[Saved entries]
......

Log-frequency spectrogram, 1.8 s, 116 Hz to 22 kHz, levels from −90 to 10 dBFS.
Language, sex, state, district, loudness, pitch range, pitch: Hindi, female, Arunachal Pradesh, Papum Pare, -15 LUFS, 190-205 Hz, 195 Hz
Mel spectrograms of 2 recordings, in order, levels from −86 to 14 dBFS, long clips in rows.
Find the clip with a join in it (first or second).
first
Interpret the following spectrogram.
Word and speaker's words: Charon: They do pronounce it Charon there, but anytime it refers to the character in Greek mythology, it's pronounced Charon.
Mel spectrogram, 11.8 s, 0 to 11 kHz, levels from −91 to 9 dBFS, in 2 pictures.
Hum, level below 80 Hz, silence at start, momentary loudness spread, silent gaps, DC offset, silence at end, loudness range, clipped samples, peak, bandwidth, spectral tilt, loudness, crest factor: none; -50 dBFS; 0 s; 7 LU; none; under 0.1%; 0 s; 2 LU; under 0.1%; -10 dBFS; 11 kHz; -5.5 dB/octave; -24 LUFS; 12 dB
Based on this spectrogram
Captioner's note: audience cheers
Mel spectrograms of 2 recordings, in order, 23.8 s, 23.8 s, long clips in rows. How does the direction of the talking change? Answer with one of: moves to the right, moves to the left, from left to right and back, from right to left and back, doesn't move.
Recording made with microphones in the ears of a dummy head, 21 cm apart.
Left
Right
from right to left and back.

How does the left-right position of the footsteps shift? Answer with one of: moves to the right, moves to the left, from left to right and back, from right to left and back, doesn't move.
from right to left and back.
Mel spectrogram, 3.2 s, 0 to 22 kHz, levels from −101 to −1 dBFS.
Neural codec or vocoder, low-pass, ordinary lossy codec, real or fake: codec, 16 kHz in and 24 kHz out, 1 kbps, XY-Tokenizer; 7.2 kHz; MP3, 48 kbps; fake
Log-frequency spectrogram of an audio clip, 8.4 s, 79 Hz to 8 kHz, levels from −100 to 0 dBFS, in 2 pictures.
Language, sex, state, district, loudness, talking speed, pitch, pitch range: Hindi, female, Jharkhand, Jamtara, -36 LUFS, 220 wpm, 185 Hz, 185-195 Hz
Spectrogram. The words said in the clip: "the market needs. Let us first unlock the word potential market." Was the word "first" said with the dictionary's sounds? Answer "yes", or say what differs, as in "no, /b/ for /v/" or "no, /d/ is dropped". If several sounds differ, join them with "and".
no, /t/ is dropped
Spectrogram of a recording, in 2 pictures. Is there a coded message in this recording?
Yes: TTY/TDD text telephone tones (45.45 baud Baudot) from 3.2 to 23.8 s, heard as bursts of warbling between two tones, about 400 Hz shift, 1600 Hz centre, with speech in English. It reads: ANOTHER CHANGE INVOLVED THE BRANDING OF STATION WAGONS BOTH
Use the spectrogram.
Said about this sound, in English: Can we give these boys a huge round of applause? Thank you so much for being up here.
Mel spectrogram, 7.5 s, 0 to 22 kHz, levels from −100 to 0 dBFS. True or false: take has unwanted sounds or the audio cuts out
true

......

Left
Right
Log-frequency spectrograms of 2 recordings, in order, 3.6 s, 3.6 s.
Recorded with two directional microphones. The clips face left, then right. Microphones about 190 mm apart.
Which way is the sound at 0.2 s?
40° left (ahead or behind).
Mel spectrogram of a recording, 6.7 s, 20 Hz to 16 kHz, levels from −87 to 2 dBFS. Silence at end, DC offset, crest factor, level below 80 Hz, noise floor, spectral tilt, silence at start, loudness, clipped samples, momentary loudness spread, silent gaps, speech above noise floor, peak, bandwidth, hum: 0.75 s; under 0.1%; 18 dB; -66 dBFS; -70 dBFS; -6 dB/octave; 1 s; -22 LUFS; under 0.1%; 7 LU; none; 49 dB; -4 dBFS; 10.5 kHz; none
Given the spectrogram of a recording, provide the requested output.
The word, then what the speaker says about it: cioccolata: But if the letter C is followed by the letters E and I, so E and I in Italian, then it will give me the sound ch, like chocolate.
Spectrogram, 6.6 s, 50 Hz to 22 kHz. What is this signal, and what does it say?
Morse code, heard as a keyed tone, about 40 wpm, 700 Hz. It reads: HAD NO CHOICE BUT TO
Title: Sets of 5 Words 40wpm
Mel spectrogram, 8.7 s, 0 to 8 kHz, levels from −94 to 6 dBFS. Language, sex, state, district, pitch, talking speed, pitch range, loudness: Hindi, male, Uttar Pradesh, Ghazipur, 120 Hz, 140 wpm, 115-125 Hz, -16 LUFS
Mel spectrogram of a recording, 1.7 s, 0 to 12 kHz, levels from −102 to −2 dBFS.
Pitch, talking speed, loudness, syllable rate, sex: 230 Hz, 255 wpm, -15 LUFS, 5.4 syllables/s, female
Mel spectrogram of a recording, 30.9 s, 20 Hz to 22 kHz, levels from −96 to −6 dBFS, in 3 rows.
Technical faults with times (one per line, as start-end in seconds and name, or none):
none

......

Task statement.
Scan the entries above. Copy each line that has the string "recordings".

Response.
Mel spectrograms of 2 recordings, in order, levels from −86 to 14 dBFS, long clips in rows.
Mel spectrograms of 2 recordings, in order, 23.8 s, 23.8 s, long clips in rows. How does the direction of the talking change? Answer with one of: moves to the right, moves to the left, from left to right and back, from right to left and back, doesn't move.
Log-frequency spectrograms of 2 recordings, in order, 3.6 s, 3.6 s.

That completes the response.